Stored data
-*-*-
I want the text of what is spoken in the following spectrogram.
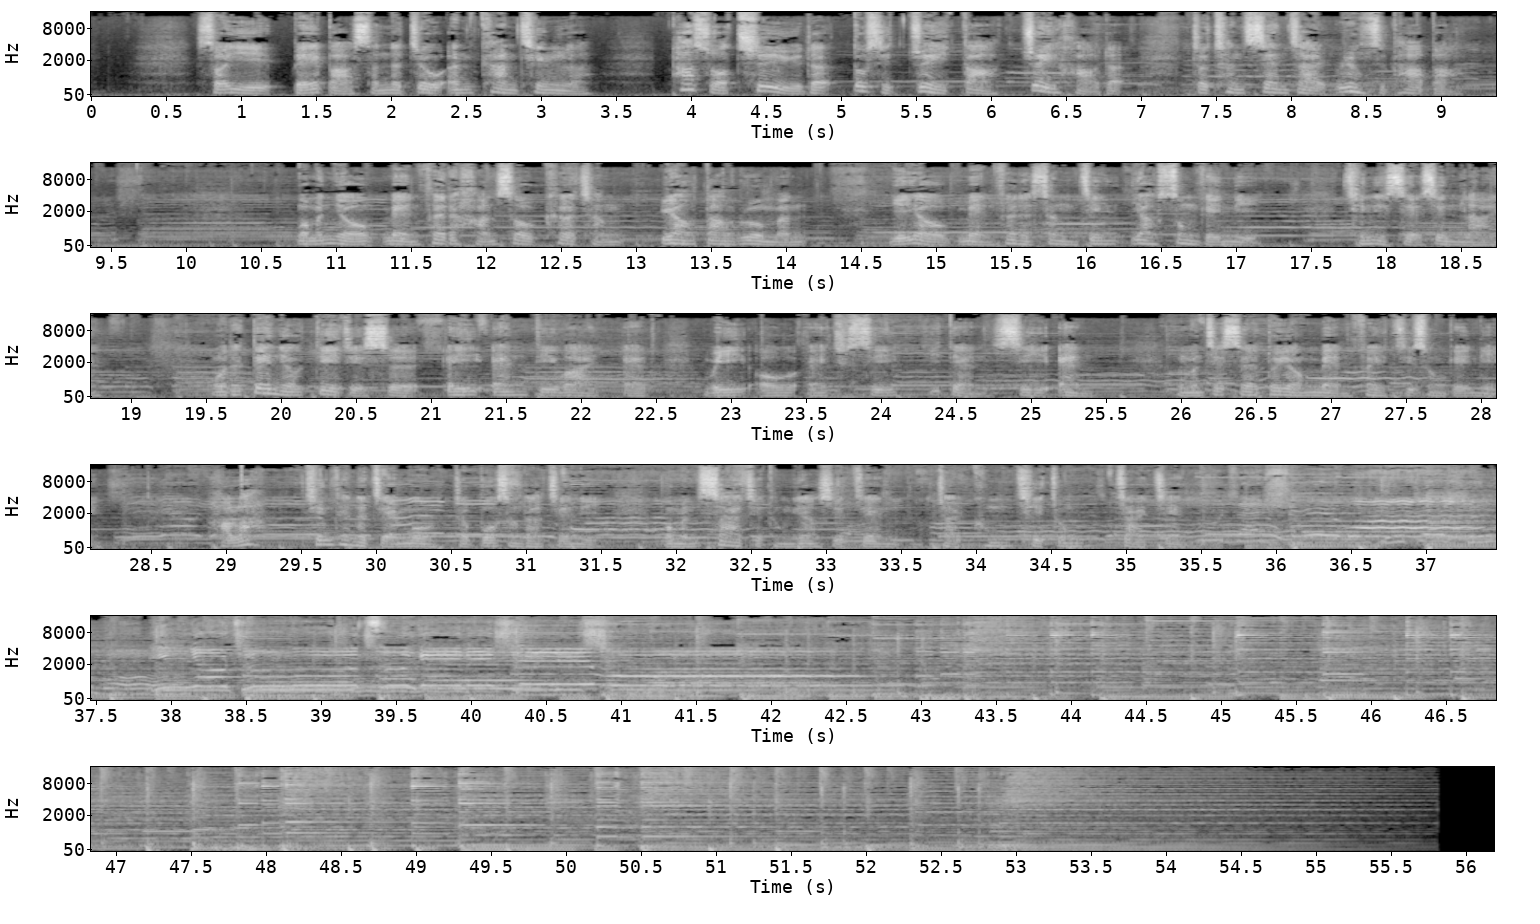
所以别把神的救恩看清了，他所赐予的都是最大最好的，就趁现在认识他吧。我们有免费的函授课程绕道入门，也有免费的圣经要送给你，请你写信来。我的电邮地址是 a n d y at v o h c 一点 c n，我们这些都有免费寄送给你。好了，今天的节目就播送到这里，我们下一次同样时间在空气中再见。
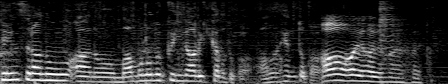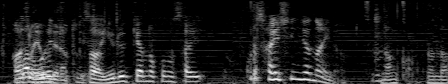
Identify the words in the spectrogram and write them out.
テンスラのあの魔物の国の歩き方とかあの辺とか。ああはいはいはいはい。あまだ俺ちょっとさゆるキャンのこの最これ最新じゃないな。それなんか。なんだ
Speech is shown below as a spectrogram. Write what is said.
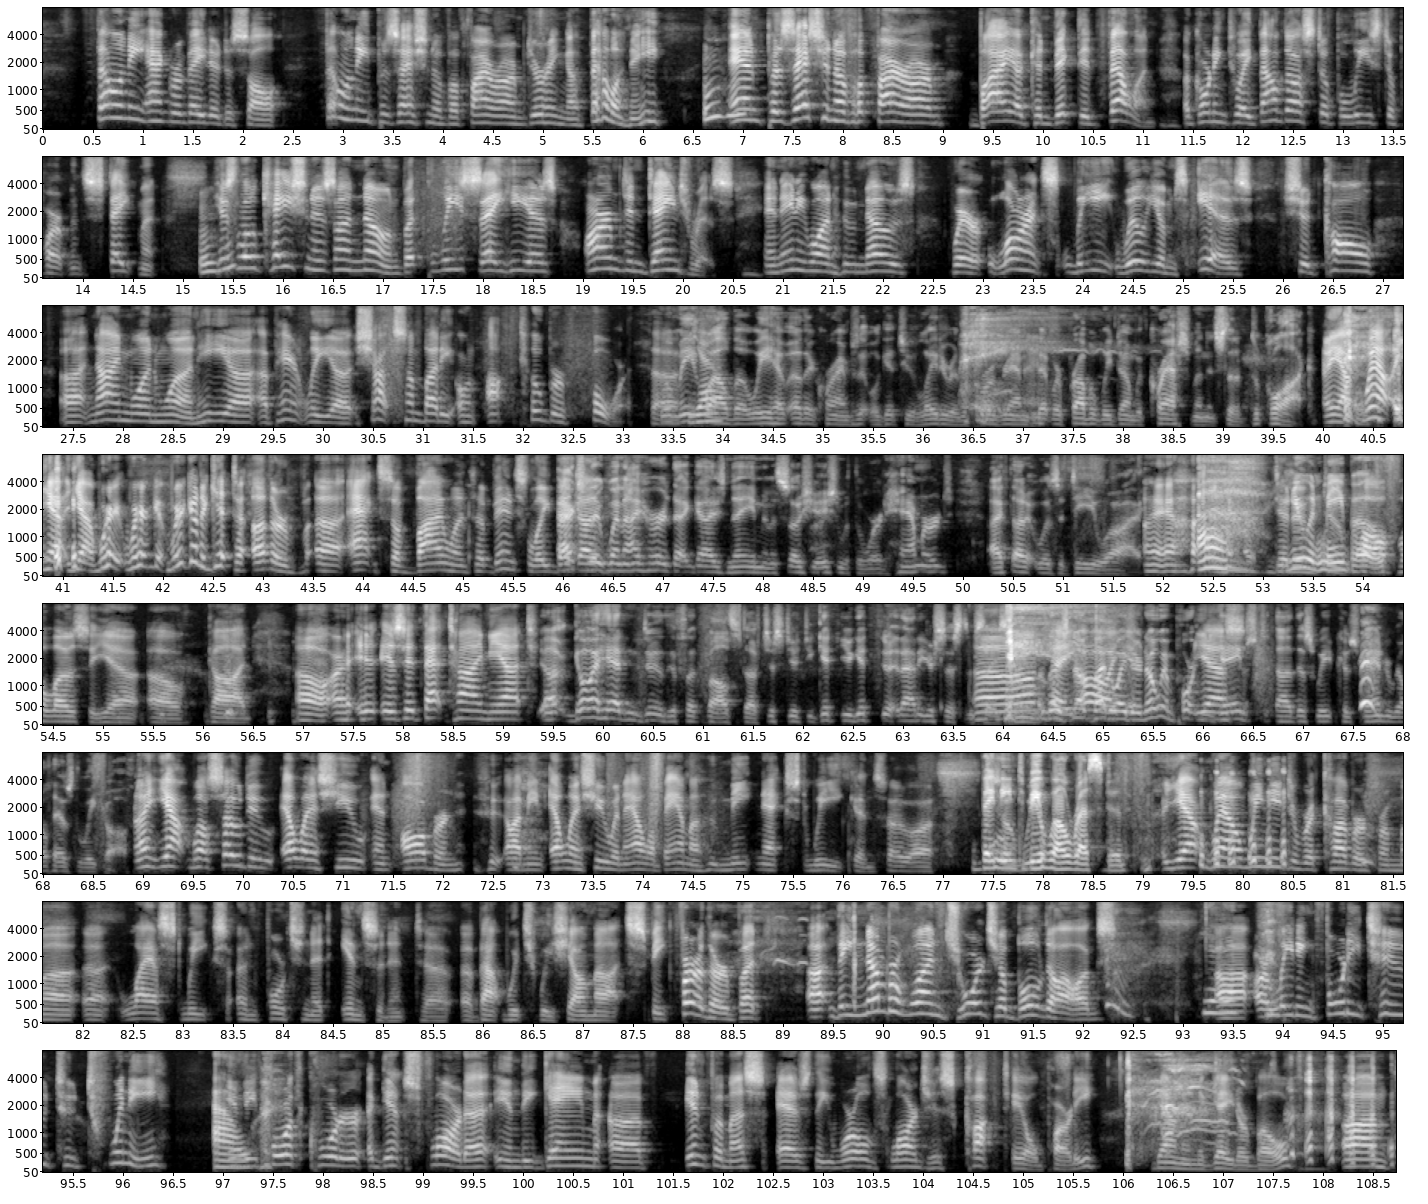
felony aggravated assault, felony possession of a firearm during a felony, Mhm. and possession of a firearm by a convicted felon, according to a Valdosta Police Department statement. Mhm. His location is unknown, but police say he is armed and dangerous. And anyone who knows where Lawrence Lee Williams is should call uh, 911. He uh, apparently uh, shot somebody on October 4th. Uh, Well, meanwhile, though, we have other crimes that we'll get to later in the program that were probably done with Craftsman instead of the Glock. Yeah, well, yeah, yeah. We're we're we're going to get to other uh, acts of violence eventually, but Actually, uh, when I heard that guy's name in association with the word hammered, I thought it was a DUI. yeah, Ah, you and me both. Paul both. Pelosi, yeah. Oh God. Oh, is it that time yet? Uh, go ahead and do the football stuff. Just you, you get you get it out of your system. Oh, okay. no, by the Oh, way, yeah. there are no important Yes. games uh, this week because Vanderbilt has the week off. Uh, yeah, well, so do LSU and Auburn. Who, I mean, LSU and Alabama, who meet next week, and so uh, They So need to be we'll- well rested. Yeah, well, we need to recover from uh, uh, last week's unfortunate incident uh, about which we shall not speak further. But uh, the number one Georgia Bulldogs uh, are leading 42 to 20 Ow. in the fourth quarter against Florida in the game uh, infamous as the world's largest cocktail party down in the Gator Bowl. Um,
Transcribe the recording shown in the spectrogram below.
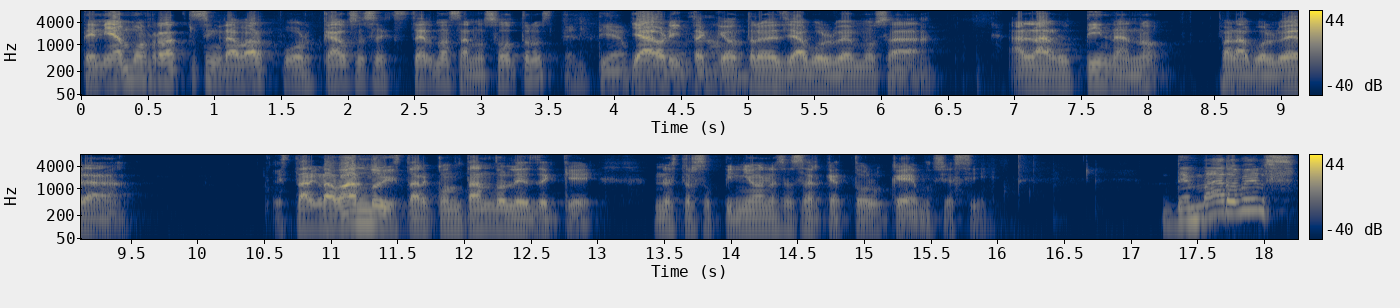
teníamos rato sin grabar por causas externas a nosotros. El tiempo. Ya ahorita que otra vez ya volvemos a, a la rutina, ¿no? Para volver a estar grabando y estar contándoles de que nuestras opiniones acerca de todo lo que hemos y así. De Marvels,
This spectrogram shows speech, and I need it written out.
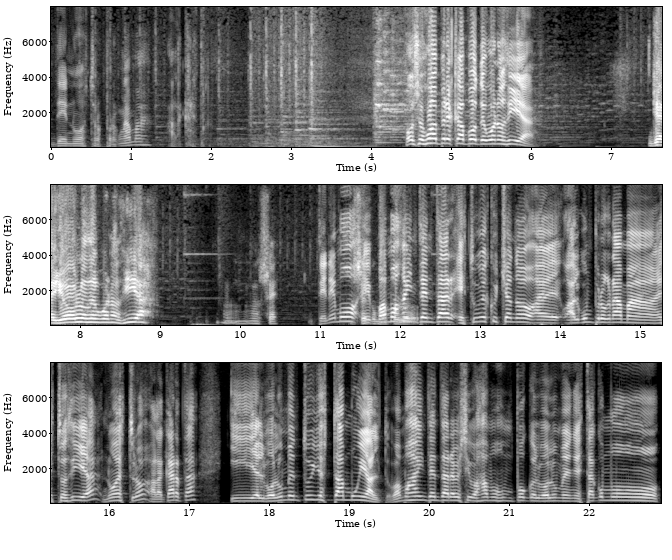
de nuestros programas a la carta. José Juan Pérez Capote, buenos días. Ya yo lo de buenos días, no sé. Tenemos, eh, vamos a intentar, estuve escuchando eh, algún programa estos días, nuestro, a la carta, y el volumen tuyo está muy alto. Vamos a intentar a ver si bajamos un poco el volumen. Está como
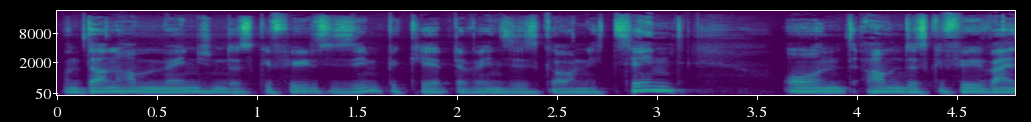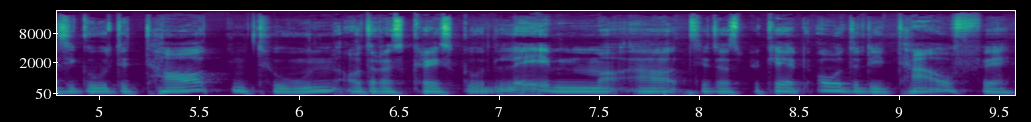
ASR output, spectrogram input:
und dann haben Menschen das Gefühl, sie sind bekehrt, wenn sie es gar nicht sind und haben das Gefühl, weil sie gute Taten tun oder das Christ gut leben, hat sie das bekehrt oder die Taufe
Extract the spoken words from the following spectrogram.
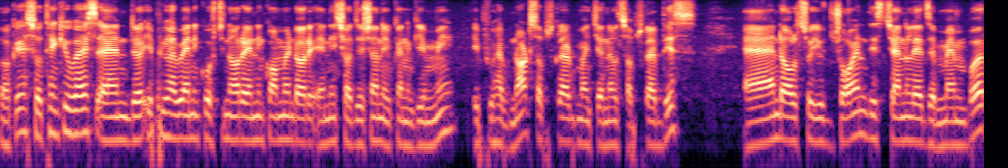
Okay so thank you guys and uh, if you have any question or any comment or any suggestion you can give me. If you have not subscribed my channel subscribe this and also you join this channel as a member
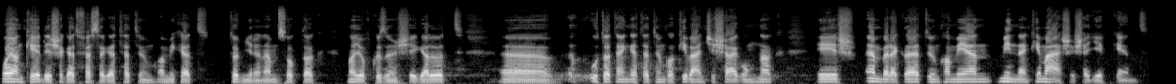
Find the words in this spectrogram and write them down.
olyan kérdéseket feszegethetünk, amiket többnyire nem szoktak, nagyobb közönség előtt, utat engedhetünk a kíváncsiságunknak, és emberek lehetünk, amilyen mindenki más is egyébként.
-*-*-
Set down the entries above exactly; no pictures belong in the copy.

[REPLY]
I want the text of what is spoken in the following spectrogram.
所以别把神的救恩看清了，他所赐予的都是最大最好的，就趁现在认识他吧。我们有免费的函授课程绕道入门，也有免费的圣经要送给你，请你写信来。我的电邮地址是 a n d y at v o h c 一点 c n，我们这些都有免费寄送给你。好了，今天的节目就播送到这里，我们下一次同样时间在空气中再见。
Identify the words in the spectrogram and write them out.
テンスラのあの魔物の国の歩き方とかあの辺とか。ああはいはいはいはい。あまだ俺ちょっとさゆるキャンのこの最これ最新じゃないな。それなんか。なんだ
Speech is shown below as a spectrogram. Write what is said.
felony aggravated assault, felony possession of a firearm during a felony, Mhm. and possession of a firearm by a convicted felon, according to a Valdosta Police Department statement. Mhm. His location is unknown, but police say he is armed and dangerous. And anyone who knows where Lawrence Lee Williams is should call uh, 911. He uh, apparently uh, shot somebody on October 4th. Uh, Well, meanwhile, though, we have other crimes that we'll get to later in the program that were probably done with Craftsman instead of the Glock. Yeah, well, yeah, yeah. We're we're we're going to get to other uh, acts of violence eventually, but Actually, uh, when I heard that guy's name in association with the word hammered, I thought it was a DUI. yeah, Ah, you and me both. Paul both. Pelosi, yeah. Oh God. Oh, is it that time yet? Uh, go ahead and do the football stuff. Just you, you get you get it out of your system. Oh, okay. no, by the Oh, way, yeah. there are no important Yes. games uh, this week because Vanderbilt has the week off. Uh, yeah, well, so do LSU and Auburn. Who, I mean, LSU and Alabama, who meet next week, and so uh, They So need to be we'll- well rested. Yeah, well, we need to recover from uh, uh, last week's unfortunate incident uh, about which we shall not speak further. But uh, the number one Georgia Bulldogs uh, are leading 42 to 20 Ow. in the fourth quarter against Florida in the game uh, infamous as the world's largest cocktail party down in the Gator Bowl. Um,
Transcribe the recording shown in the spectrogram below.
teníamos rato sin grabar por causas externas a nosotros. El tiempo. Ya ahorita que otra vez ya volvemos a, a la rutina, ¿no? Para volver a estar grabando y estar contándoles de que nuestras opiniones acerca de todo lo que hemos y así. De Marvels,
This spectrogram shows speech, and I need it written out.
de nuestros programas a la carta. José Juan Pérez Capote, buenos días. Ya yo lo de buenos días, no sé. Tenemos, eh, vamos a intentar, estuve escuchando eh, algún programa estos días, nuestro, a la carta, y el volumen tuyo está muy alto. Vamos a intentar a ver si bajamos un poco el volumen. Está como
ASR output, spectrogram input:
und dann haben Menschen das Gefühl, sie sind bekehrt, wenn sie es gar nicht sind und haben das Gefühl, weil sie gute Taten tun oder das Christ gut leben, hat sie das bekehrt oder die Taufe
Extract the spoken words from the following spectrogram.
Okay so thank you guys and uh, if you have any question or any comment or any suggestion you can give me. If you have not subscribed my channel subscribe this and also you join this channel as a member
Find the words in this spectrogram and write them down.
olyan kérdéseket feszegethetünk, amiket többnyire nem szoktak, nagyobb közönség előtt, utat engedhetünk a kíváncsiságunknak, és emberek lehetünk, amilyen mindenki más is egyébként.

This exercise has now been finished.